**Exercise details**
Nothing but the text belongs in the answer: the listing below, copied exactly, without pictures.

>>>

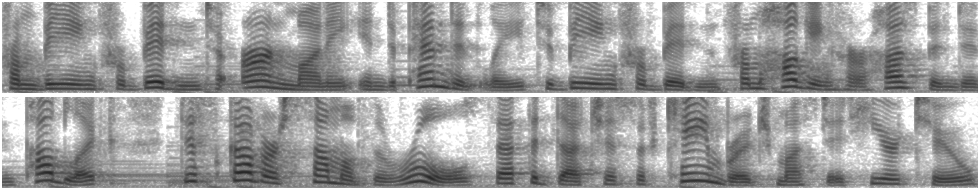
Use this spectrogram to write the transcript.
From being forbidden to earn money independently to being forbidden from hugging her husband in public, discover some of the rules that the Duchess of Cambridge must adhere to.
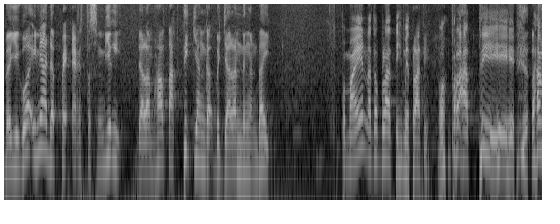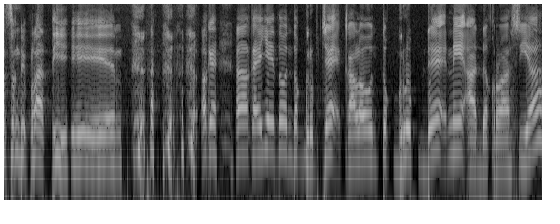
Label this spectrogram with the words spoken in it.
bagi gua ini ada PR tersendiri dalam hal taktik yang nggak berjalan dengan baik Pemain atau pelatih, Mit? Pelatih. Oh, pelatih. Langsung dipelatihin. Oke, eh, kayaknya itu untuk grup C. Kalau untuk grup D nih ada Kroasia,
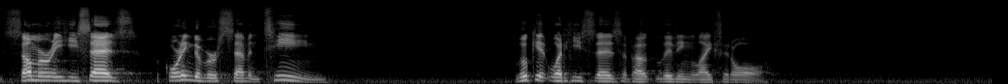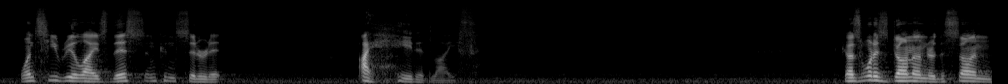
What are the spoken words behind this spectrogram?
In summary, he says, according to verse 17, look at what he says about living life at all. Once he realized this and considered it, I hated life. Because what is done under the sun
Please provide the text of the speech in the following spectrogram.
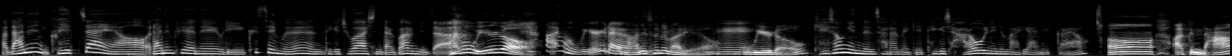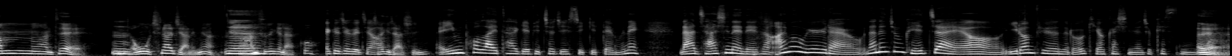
아, 나는 괴짜예요. 라는 표현을 우리 크쌤은 되게 좋아하신다고 합니다. I'm a weirdo. I'm a weirdo. 많이 쓰는 말이에요. 네. weirdo. 개성 있는 사람에게 되게 잘 어울리는 말이 아닐까요? 어, 아, 그 남한테 너무 친하지 않으면 안 쓰는 게 낫고. 아, 그죠, 그죠. 자기 자신. 임폴라이트하게 비춰질 수 있기 때문에 나 자신에 대해서 I'm a weirdo. 나는 좀 괴짜예요. 이런 표현으로 기억하시면 좋겠습니다. 네,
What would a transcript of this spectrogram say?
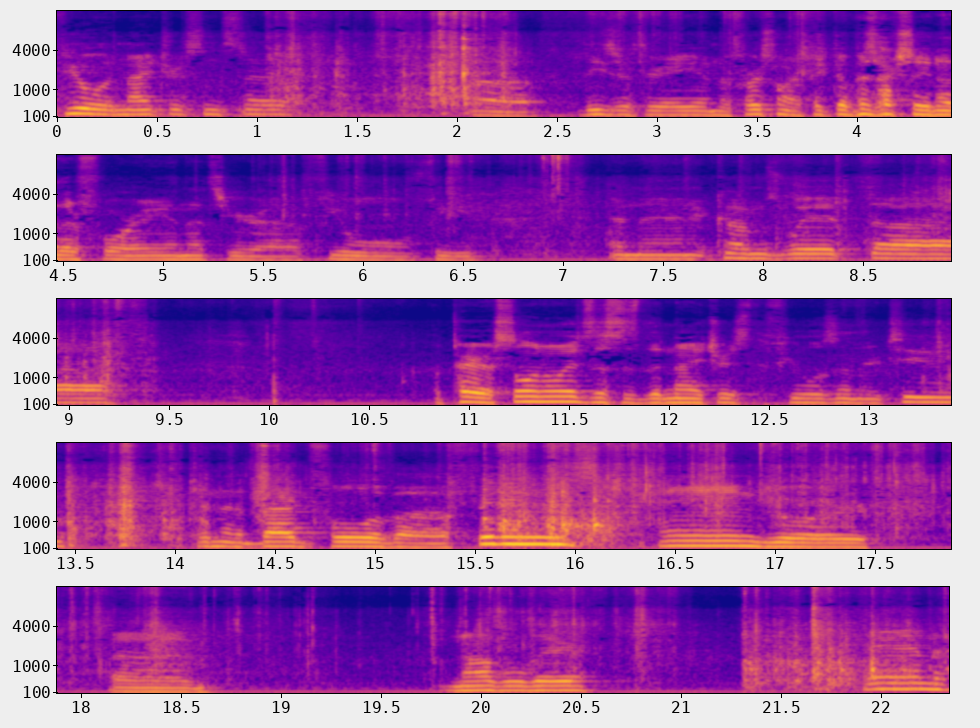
fuel and nitrous and stuff. Uh, these are 3AN. The first one I picked up is actually another 4AN. That's your uh, fuel feed. And then it comes with uh, a pair of solenoids. This is the nitrous. The fuel's in there too and then a bag full of uh, fittings and your uh, nozzle there. And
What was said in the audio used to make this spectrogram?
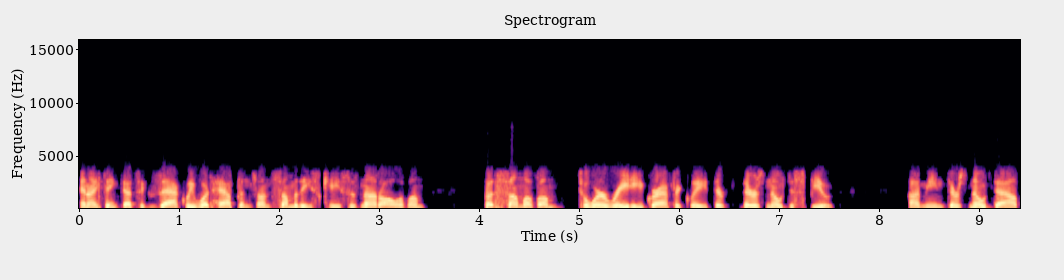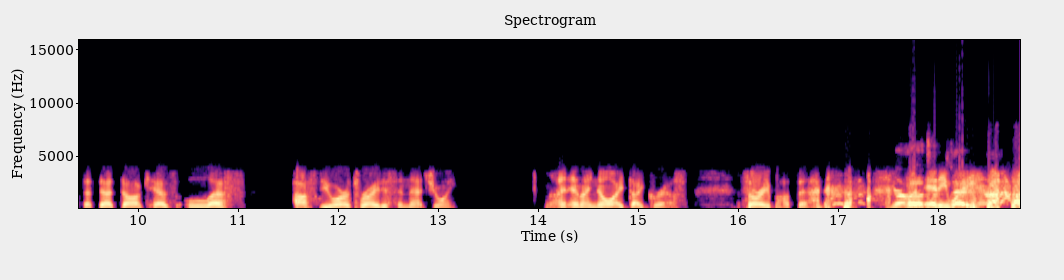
And I think that's exactly what happens on some of these cases, not all of them, but some of them, to where radiographically there, there's no dispute. I mean, there's no doubt that that dog has less osteoarthritis in that joint. And I know I digress. Sorry about that. No, but anyway, okay.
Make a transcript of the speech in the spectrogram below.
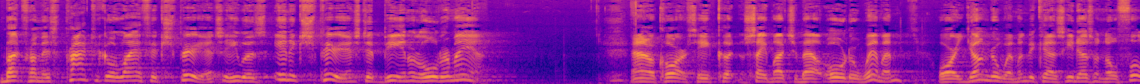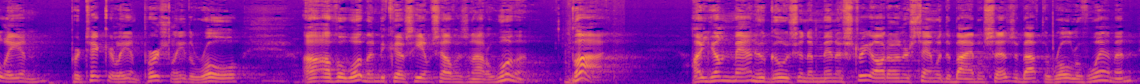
but from his practical life experience, he was inexperienced at being an older man. And of course, he couldn't say much about older women or younger women because he doesn't know fully and particularly and personally the role uh, of a woman because he himself is not a woman. But a young man who goes into ministry ought to understand what the Bible says about the role of women,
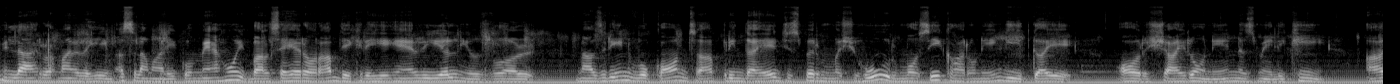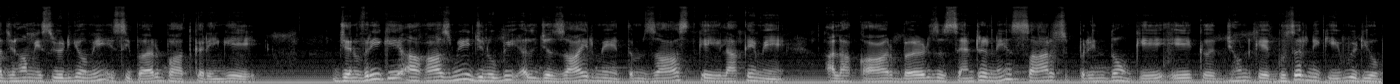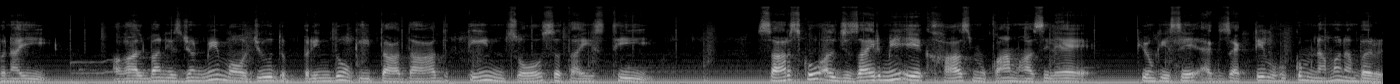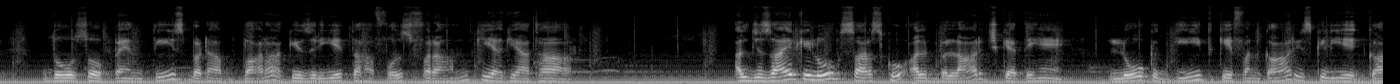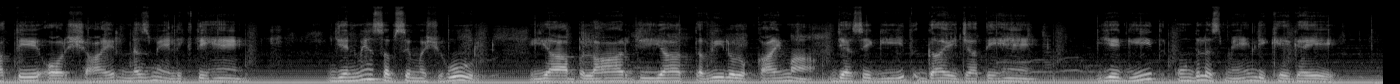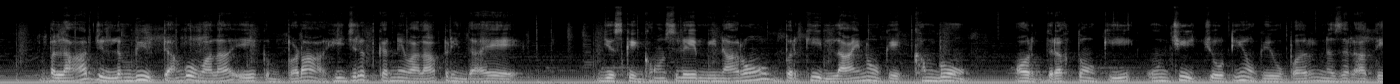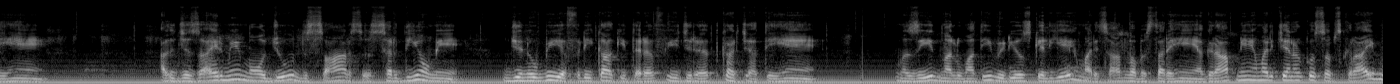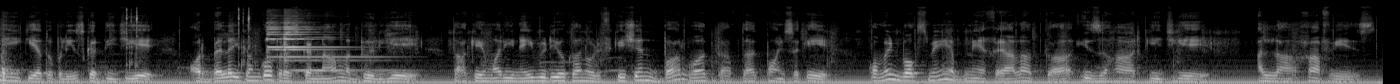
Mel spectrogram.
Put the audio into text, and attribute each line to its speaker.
Speaker 1: अस्सलाम वालेकुम मैं हूँ इकबाल सहर और आप देख रहे हैं रियल न्यूज़ वर्ल्ड नाजरीन, वो कौन सा परिंदा है जिस पर मशहूर मौसीकारों ने गीत गाए और शायरों ने नज़में लिखी? आज हम इस वीडियो में इसी पर बात करेंगे। जनवरी के आगाज़ में जनूबी अलजायर में तमजास्त के इलाके में अलाकार बर्ड्स सेंटर ने सार्स परिंदों के एक झुंड के गुजरने की वीडियो बनाई। गालबन इस झुंड में मौजूद परिंदों की तादाद तीन सौ सताईस थी। सार्स को अलजायर में एक ख़ास मुकाम हासिल है, क्योंकि इसे एग्जेक्टिव हुक्मनामा नंबर 235 बटा 12 के ज़रिए तहफ़ फराहम किया गया था। अलजायर के लोग सार्स को अलबलार्ज कहते हैं। लोक गीत के फनकार इसके लिए गाते और शायर नज़में लिखते हैं। जिनमें सबसे मशहूर या बलार्ज या तवीलकायमा जैसे गीत गाए जाते हैं। ये गीत उंदलस में लिखे गए। बलार्ज लंबी टांगों वाला एक बड़ा हिजरत करने वाला परिंदा है, जिसके घोंसले, मीनारों, बरकी लाइनों के खंभों और दरख्तों की ऊँची चोटियों के ऊपर नज़र आते हैं। अलजायर में मौजूद सार्स सर्दियों में जनूबी अफ्रीका की तरफ़ हिजरत कर जाते हैं। मज़ीद मालूमती वीडियोज़ के लिए हमारे साथ वाबस्ता रहें। अगर आपने हमारे चैनल को सब्सक्राइब नहीं किया तो प्लीज़ कर दीजिए और बेल आइकन को प्रेस करना मत भूलिए, ताकि हमारी नई वीडियो का नोटिफिकेशन बर वक्त आप तक पहुँच सके। कमेंट बॉक्स में अपने ख्याल का इजहार कीजिए। अल्लाह हाफिज़।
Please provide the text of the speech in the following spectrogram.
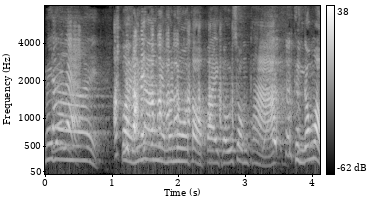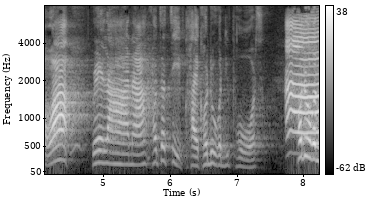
ไม่ได้ ได้แหละปล่อยให้นางเนี่ยมโนต่อไปคุณผู้ชมขาถึงต้องบอกว่า เวลานะเขาจะจีบใครเขาดูกันที่โพสต์เขาดูกัน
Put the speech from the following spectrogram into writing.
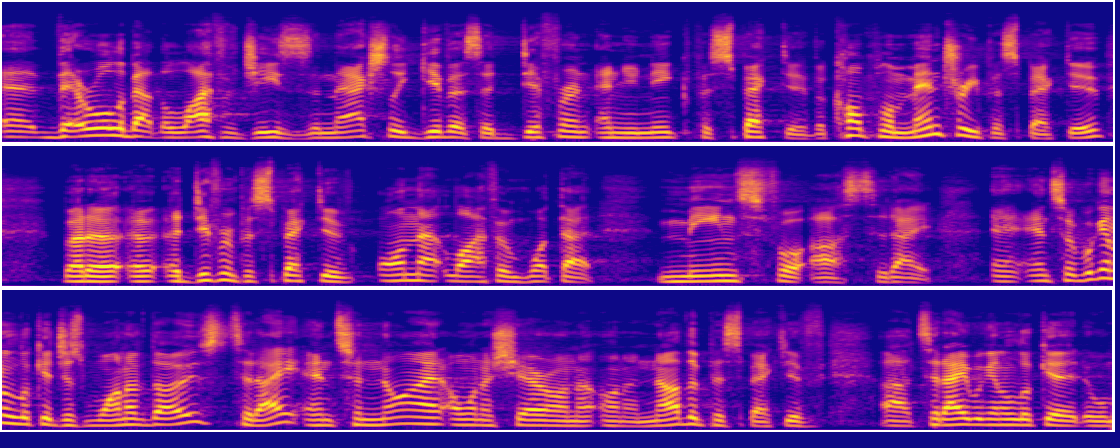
uh, they're all about the life of Jesus and they actually give us a different and unique perspective, a complementary perspective, but a, a different perspective on that life and what that means for us today. And, and so we're going to look at just one of those today. And tonight I want to share on, a, on another perspective. Uh, today we're going to look at, or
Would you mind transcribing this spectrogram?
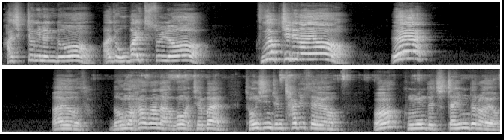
가식적인 행동. 아주 오바이트 쏠려. 구역질이 나요. 예? 아유, 너무 화가 나고 제발 정신 좀 차리세요. 어? 국민들 진짜 힘들어요.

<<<

**Answer to the exercise**
Use this spectrogram to write the transcript.
From being forbidden to earn money independently to being forbidden from hugging her husband in public, discover some of the rules that the Duchess of Cambridge must adhere to.
Label this spectrogram with the words spoken in it.
bagi gua ini ada PR tersendiri dalam hal taktik yang nggak berjalan dengan baik Pemain atau pelatih, Mit? Pelatih. Oh, pelatih. Langsung dipelatihin. Oke, eh, kayaknya itu untuk grup C. Kalau untuk grup D nih ada Kroasia,
What are the spoken words behind this spectrogram?
In summary, he says, according to verse 17, look at what he says about living life at all. Once he realized this and considered it, I hated life. Because what is done under the sun
Please provide the text of the speech in the following spectrogram.
아, 나는 괴짜예요. 라는 표현을 우리 크쌤은 되게 좋아하신다고 합니다. I'm a weirdo. I'm a weirdo. 많이 쓰는 말이에요. 네. weirdo. 개성 있는 사람에게 되게 잘 어울리는 말이 아닐까요? 어, 아, 그 남한테 너무 친하지 않으면 안 쓰는 게 낫고. 아, 그죠, 그죠. 자기 자신. 임폴라이트하게 비춰질 수 있기 때문에 나 자신에 대해서 I'm a weirdo. 나는 좀 괴짜예요. 이런 표현으로 기억하시면 좋겠습니다. 네,
What would a transcript of this spectrogram say?
fuel and nitrous and stuff. Uh, these are 3AN. The first one I picked up is actually another 4AN. That's your uh, fuel feed. And then it comes with uh, a pair of solenoids. This is the nitrous. The fuel's in there too and then a bag full of uh, fittings and your uh, nozzle there. And
What was said in the audio used to make this spectrogram?
And I think that's exactly what happens on some of these cases, not all of them, but some of them, to where radiographically there, there's no dispute. I mean, there's no doubt that that dog has less osteoarthritis in that joint. And I know I digress. Sorry about that. No, but anyway, okay.
Make a transcript of the speech in the spectrogram below.
but from his practical life experience, he was inexperienced at being an older man. And of course, he couldn't say much about older women or younger women because he doesn't know fully and particularly and personally the role uh, of a woman because he himself is not a woman. But a young man who goes into ministry ought to understand what the Bible says about the role of women,
Mel spectrogram.
Put the audio into text, and attribute each line to its speaker.
Speaker 1: अस्सलाम वालेकुम मैं हूँ इकबाल सहर और आप देख रहे हैं रियल न्यूज़ वर्ल्ड नाजरीन, वो कौन सा परिंदा है जिस पर मशहूर मौसीकारों ने गीत गाए और शायरों ने नज़में लिखी? आज हम इस वीडियो में इसी पर बात करेंगे। जनवरी के आगाज़ में जनूबी अलजायर में तमजास्त के इलाके में अलाकार बर्ड्स सेंटर ने सार्स परिंदों के एक झुंड के गुजरने की वीडियो बनाई। गालबन इस झुंड में मौजूद परिंदों की तादाद तीन सौ सताईस थी। सार्स को अलजायर में एक ख़ास मुकाम हासिल है, क्योंकि इसे एग्जेक्टिव हुक्मनामा नंबर 235 बटा 12 के ज़रिए तहफ़ फराहम किया गया था। अलजायर के लोग सार्स को अलबलार्ज कहते हैं। लोक गीत के फनकार इसके लिए गाते और शायर नज़में लिखते हैं। जिनमें सबसे मशहूर या बलार्ज या तवीलकायमा जैसे गीत गाए जाते हैं। ये गीत उंदलस में लिखे गए। बलार्ज लंबी टांगों वाला एक बड़ा हिजरत करने वाला परिंदा है, जिसके घोंसले, मीनारों, बरकी लाइनों के खंभों और दरख्तों की ऊँची चोटियों के ऊपर नज़र आते हैं। अलजायर में मौजूद सार्स सर्दियों में जनूबी अफ्रीका की तरफ़ हिजरत कर जाते हैं। मज़ीद मालूमती वीडियोज़ के लिए हमारे साथ वाबस्ता रहें। अगर आपने हमारे चैनल को सब्सक्राइब नहीं किया तो प्लीज़ कर दीजिए और बेल आइकन को प्रेस करना मत भूलिए, ताकि हमारी नई वीडियो का नोटिफिकेशन बर वक्त आप तक पहुँच सके। कमेंट बॉक्स में अपने ख्याल का इजहार कीजिए। अल्लाह हाफिज़।
Please provide the text of the speech in the following spectrogram.
ไม่ได้ ได้แหละปล่อยให้นางเนี่ยมโนต่อไปคุณผู้ชมขาถึงต้องบอกว่า เวลานะเขาจะจีบใครเขาดูกันที่โพสต์เขาดูกัน
Put the speech from the following spectrogram into writing.
uh, they're all about the life of Jesus and they actually give us a different and unique perspective, a complementary perspective, but a, a different perspective on that life and what that means for us today. And, and so we're going to look at just one of those today. And tonight I want to share on, a, on another perspective. Uh, today we're going to look at, or
Would you mind transcribing this spectrogram?
가식적인 행동. 아주 오바이트 쏠려. 구역질이 나요. 예? 아유, 너무 화가 나고 제발 정신 좀 차리세요. 어? 국민들 진짜 힘들어요.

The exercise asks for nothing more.